Crocodiles, she said, are the closest living relatives of dinosaurs.
"Medullary bone is thus present just before and during egg laying, but is entirely gone after the female has finished laying eggs," she said.
Early on, Mary Schweitzer suspected that medullary bone was present in the tyrannosaur remains, and was able to confirm her suspicions after she, Zanno and their team conducted a chemical analysis of the T. rex's femur.
The material, found to be consistent with known medullary tissues from ostriches and chickens, contained karatan sulfate, a substance not present in any other bone types.
"This analysis allows us to determine the gender of this fossil, and gives us a window into the evolution of egg laying in modern birds," Schweitzer said.
Credits: Discovery news

Homo naledi, new specie of Homo

Homo naledi, new specie of the genus Homo from the Dinaledi Chamber, South Africa

Dinaledi skeletal specimens.
A team of scientists have discovered Homo naledi which is a new specie of extinct homonin within Dinaledi chamber of the rising star cave system, Cradle of human kind, South Africa. The Dinaledi chamber is located approximately 30 meters underground, within the Rising Star cave system at about 26°1′13′′ S; 27°42′43′′ E. The system lies within the Malmani dolomites, approximately 800 meters southwest of the well-known site of Swartkrans in the Cradle of Humankind World Heritage Site, Gauteng Province, South Africa. Modern humans, or Homo sapiens, are now the only living species in their genus. But as recently as 100,000 years ago, there were several other species that belonged to the genus Homo. Together with modern humans, these extinct human species, our immediate ancestors and their close relatives, are collectively referred to as ‘hominins’. 
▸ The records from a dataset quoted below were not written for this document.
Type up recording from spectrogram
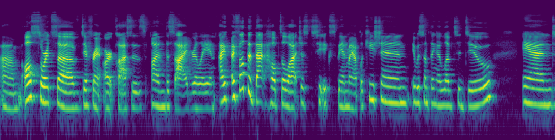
um, all sorts of different art classes on the side, really. And I, I felt that that helped a lot just to expand my application. It was something I loved to do. And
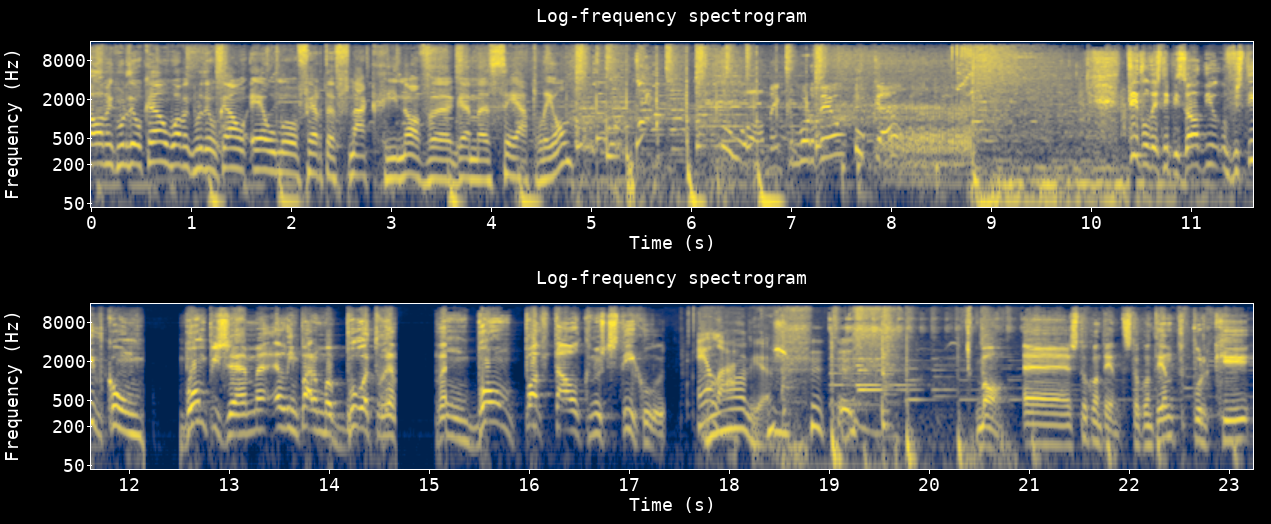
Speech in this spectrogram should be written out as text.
ao Homem que Mordeu o Cão. O Homem que Mordeu o Cão é uma oferta FNAC e nova gama Seat Leon. O homem que mordeu o cão. Título deste episódio: Vestido com um bom pijama a limpar uma boa torrada, um bom pó de talco nos testículos. É lá. Aliás. Bom, eh, estou contente, estou contente porque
Fossil hominins were first recognized in the Dinaledi Chamber in the Rising Star cave system in October 2013. During a relatively short excavation, our team recovered an extensive collection of 1550 hominin specimens, representing nearly every element of the skeleton multiple times, including many complete elements and morphologically informative fragments, some in articulation, as well as smaller fragments many of which could be refit into more complete elements. The collection is a morphologically homogeneous sample that can be attributed to no previously-known hominin species. Here we describe this new species, Homo naledi. We have not defined H. naledi narrowly based on a single jaw or skull because the entire body of material has informed our understanding of its biology.
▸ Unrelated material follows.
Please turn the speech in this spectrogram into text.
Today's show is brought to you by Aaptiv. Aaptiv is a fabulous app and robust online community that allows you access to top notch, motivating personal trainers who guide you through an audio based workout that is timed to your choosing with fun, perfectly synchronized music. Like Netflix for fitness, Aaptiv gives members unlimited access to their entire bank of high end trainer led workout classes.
Now Berger et al. report the recent discovery of an extinct species from the genus Homo that was unearthed from deep underground in what has been named the Dinaledi Chamber, in the Rising Star cave system in South Africa. The species was named Homo naledi; ‘naledi’ means ‘star’ in Sotho (also called Sesotho), which is one of the languages spoken in South Africa.
The unearthed fossils were from at least 15 individuals and include multiple examples of most of the bones in the skeleton. Based on this wide range of specimens from a single site, Berger et al. describe Homo naledi as being similar in size and weight to a small modern human, with human-like hands and feet. Furthermore, while the skull had several unique features, it had a small braincase that was most similar in size to other early hominin species that lived between four million and two million years ago. Homo naledi's ribcage, shoulders and pelvis also more closely resembled those of earlier hominin species than those of modern humans.
The Homo naledi fossils are the largest collection of a single species of hominin that has been discovered in Africa so far and, in a related study, Dirks et al. describe the setting and context for these fossils. However, since the age of the fossils remains unclear, one of the next challenges will be to date the remains to provide more information about the early evolution of humans and their close relatives.